## Information

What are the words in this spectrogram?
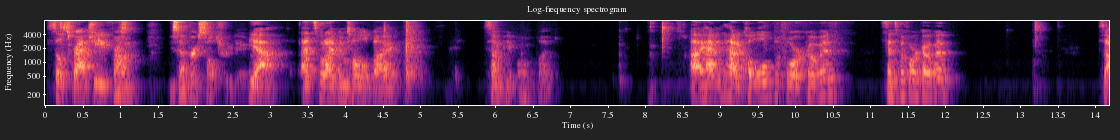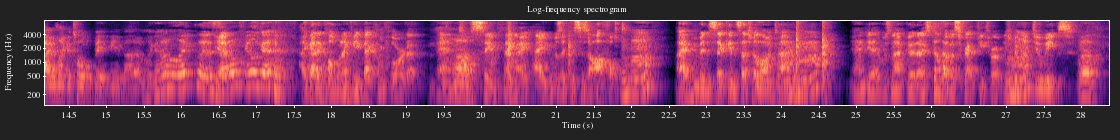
still scratchy from you sound very sultry, Dave. Yeah, that's what I've been told by some people, but I haven't had a cold before COVID, since before COVID. So I was like a total baby about it. I'm like, I don't like this. I don't feel good. I got a cold when I came back from Florida, and Oh. same thing. I, I was like, this is awful. Mm-hmm. I haven't been sick in such a long time, Mm-hmm. and yeah, it was not good. I still have a scratchy throat. It's been Mhm. like two weeks. Ugh.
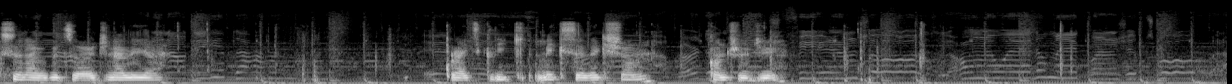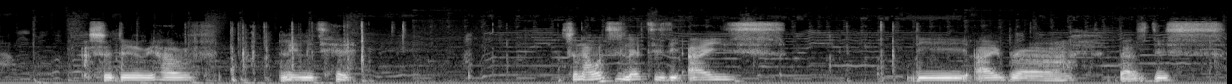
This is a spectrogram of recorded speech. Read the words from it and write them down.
So now we go to original layer right click make selection Ctrl G. So there we have name it here. So now what is left is the eyes the eyebrow that's this.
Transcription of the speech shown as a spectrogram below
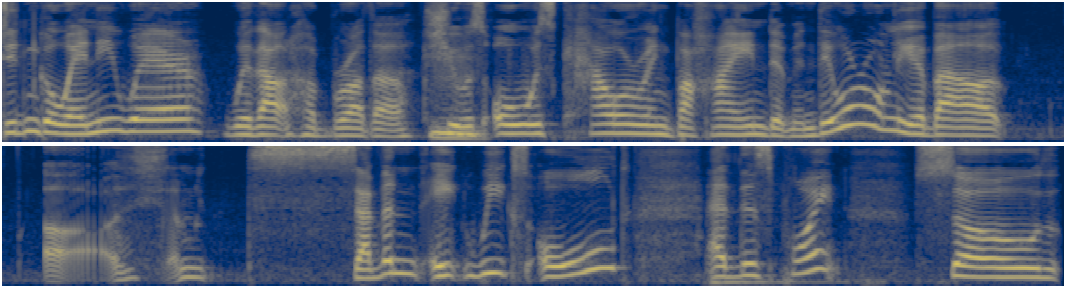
didn't go anywhere without her brother. She was always cowering behind him. And they were only about uh, seven, eight weeks old at this point. So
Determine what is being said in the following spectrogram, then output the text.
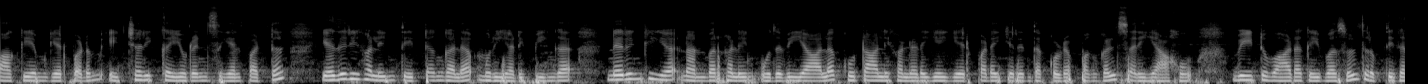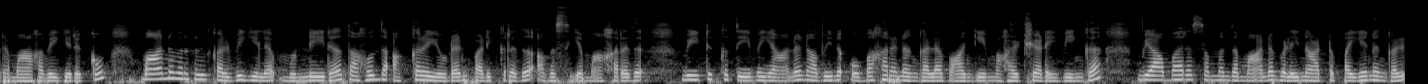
பாக்கியம் ஏற்படும். எச்சரிக்கையுடன் செயல்பட்டு எதிரிகளின் திட்டங்களை முறியடிப்பீங்க. நெருங்கிய நண்பர்களின் உதவியால் கூட்டாளிகளிடையே ஏற்பட இருந்த குழப்பங்கள் சரியாகும். வீட்டு வாடகை வசூல் திருப்திகரமாகவே இருக்கும். மாணவர்கள் கல்வியில் முன்னேற தகுந்த அக்கறையுடன் படிக்கிறது அவசியமாகிறது. வீட்டுக்கு தேவையான நவீன உபகரணங்களை வாங்கி மகிழ்ச்சி அடைவீங்க. வியாபார சம்பந்தமான வெளிநாட்டு பயணங்கள்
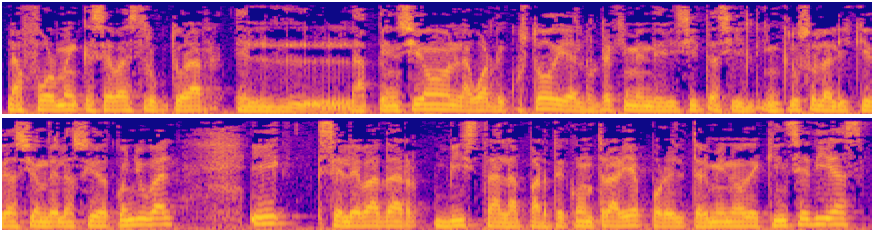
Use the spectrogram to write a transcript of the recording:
la forma en que se va a estructurar la pensión, la guardia y custodia, el régimen de visitas e incluso la liquidación de la ciudad conyugal y se le va a dar vista a la parte contraria por el término de 15 días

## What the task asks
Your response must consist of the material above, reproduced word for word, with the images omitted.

## Answer below
What are the words in this spectrogram?
still scratchy from you sound very sultry, Dave. Yeah, that's what I've been told by some people, but I haven't had a cold before COVID, since before COVID. So I was like a total baby about it. I'm like, I don't like this. I don't feel good. I got a cold when I came back from Florida, and Oh. same thing. I, I was like, this is awful. Mm-hmm. I haven't been sick in such a long time, Mm-hmm. and yeah, it was not good. I still have a scratchy throat. It's been Mhm. like two weeks. Ugh.
This is a spectrogram of recorded speech. Read the words from it and write them down.
So now we go to original layer right click make selection Ctrl G. So there we have name it here. So now what is left is the eyes the eyebrow that's this.
Transcription of the speech shown as a spectrogram below
didn't go anywhere without her brother. She was always cowering behind him. And they were only about uh, seven, eight weeks old at this point. So
Determine what is being said in the following spectrogram, then output the text.
பாக்கியம் ஏற்படும். எச்சரிக்கையுடன் செயல்பட்டு எதிரிகளின் திட்டங்களை முறியடிப்பீங்க. நெருங்கிய நண்பர்களின் உதவியால் கூட்டாளிகளிடையே ஏற்பட இருந்த குழப்பங்கள் சரியாகும். வீட்டு வாடகை வசூல் திருப்திகரமாகவே இருக்கும். மாணவர்கள் கல்வியில் முன்னேற தகுந்த அக்கறையுடன் படிக்கிறது அவசியமாகிறது. வீட்டுக்கு தேவையான நவீன உபகரணங்களை வாங்கி மகிழ்ச்சி அடைவீங்க. வியாபார சம்பந்தமான வெளிநாட்டு பயணங்கள்
Use the spectrogram to write a transcript of the recording:
la forma en que se va a estructurar la pensión, la guardia y custodia, el régimen de visitas e incluso la liquidación de la ciudad conyugal y se le va a dar vista a la parte contraria por el término de 15 días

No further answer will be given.